Metazoa

The kingdom (or subkingdom) comprising all many-celled animals, whether constructed of simple tissue layers or of complex organs. In some five-kingdom systems and in the six-kingdom systems of classification for living organisms, metazoans constitute a separate kingdom, while in the older two-kingdom and some three-kingdom systems the subphylum Metazoa made up the greater part of the kingdom Animalia. Most usual classifications subdivide the Metazoa into about 30 phyla of many-celled animals (such as Arthropoda or Mollusca), each representing a major kind of body design. In all classifications, the only animal forms not included in the Metazoa are the single-celled protozoa (Protista) and the independently evolved sponges (Parazoa). See Animal kingdom, Eukaryotae, Porifera, Protista

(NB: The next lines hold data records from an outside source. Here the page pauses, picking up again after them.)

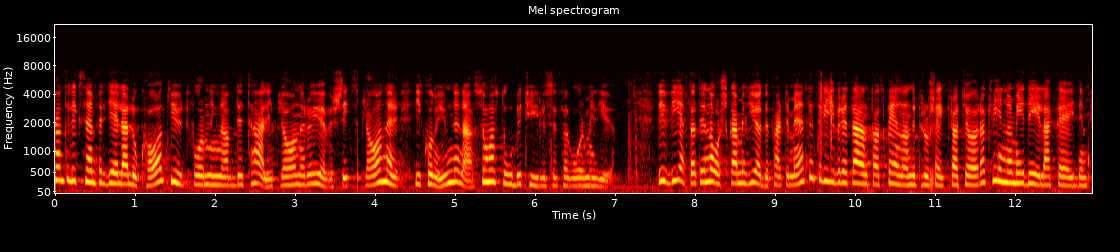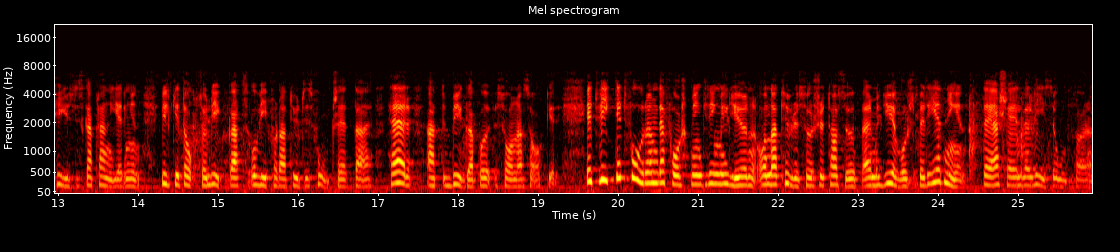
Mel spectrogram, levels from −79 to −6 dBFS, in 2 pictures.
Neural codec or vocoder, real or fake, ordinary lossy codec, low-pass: codec, 16 kHz, 8 kbps, FreqCodec, larger model; fake; none; 7.2 kHz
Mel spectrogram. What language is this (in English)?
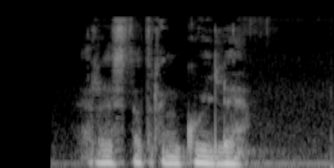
Interlingua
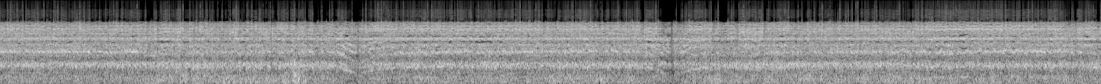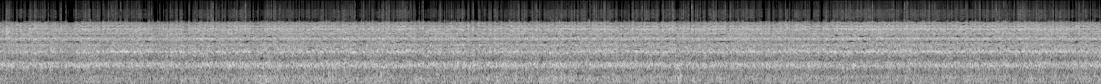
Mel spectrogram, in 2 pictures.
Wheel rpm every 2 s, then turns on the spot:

Metazoans are made up of eukaryotic cells, each with a membrane surrounding the nuclear material and with the mechanics of cell multiplication always involving the mitotic division of chromosomes. Cellular specialization is common. In addition to increasing functional interdependence and specialization of cells, the evolution of the higher phyla of Metazoa has involved the potentialities and penalties of increasing size, particularly those associated with the surface-mass ratio. Despite differing grades of structural and functional complexity, interdependence of organs, tissues, and cell types is diagnostic of the phyla of animals making up the kingdom (or subkingdom) Metazoa. See Classification, biological, Homeostasis

Metazoa

[‚med·ə′zō·ə]
(zoology)
The multicellular animals that make up the major portion of the animal kingdom; cells are organized in layers or groups as specialized tissues or organ systems.
References in periodicals archive ?
Metazoan parasites were observed in the siphon epithelium of 35% of the geoducks sampled in this study (Fig.
Comparative studies could also be performed with the wide range of metazoan taxa which show similar inserts, such as myriapods, proturans, and helminth worms, to find general correlations between 18S size and phenotypes (Carranza et al.
Anaerobic multicellular organisms exist today, but their complexity is limited compared with that of aerobic metazoans.
In metazoans, HSF normally resides in the cell in an inactive, monomeric form that is rapidly converted to an active, HSE-binding trimeric form after stress exposure.
Apoptosis is considered to play a prominent and pivotal role in growth and homeostasis of metazoans.
Until very recently integrin-mediated adhesion and signalling machinery was thought to be specific to Metazoa (animals) as they had not been identified in any other group and as their mmost important function binding to the proteins of the extracellular matrix is only possible in the metazoans.
The continental slope in the Gulf of Mexico (GOM) supports communities of metazoans containing chemoautotrophic bacteria, comprised mostly of tubeworms (Seepiophila jonesi Gardiner, McMullin & Fisher 2001 and Lamellibrachia luymesi van der Land & Norrevang, 1975) and mussels (Bathymodiolus childressi Gustafson, 1998).
These biofilms, in turn, might be an important factor controlling the settlement of larvae and subsequent colonization of vent metazoans.
Screening results for the specificity of the HITS1F and HITS1R primer set against various metazoans and protozoans.
The answers to these questions will be an important first step toward developing a modern baseline against which to compare infestation of metazoans in the fossil record.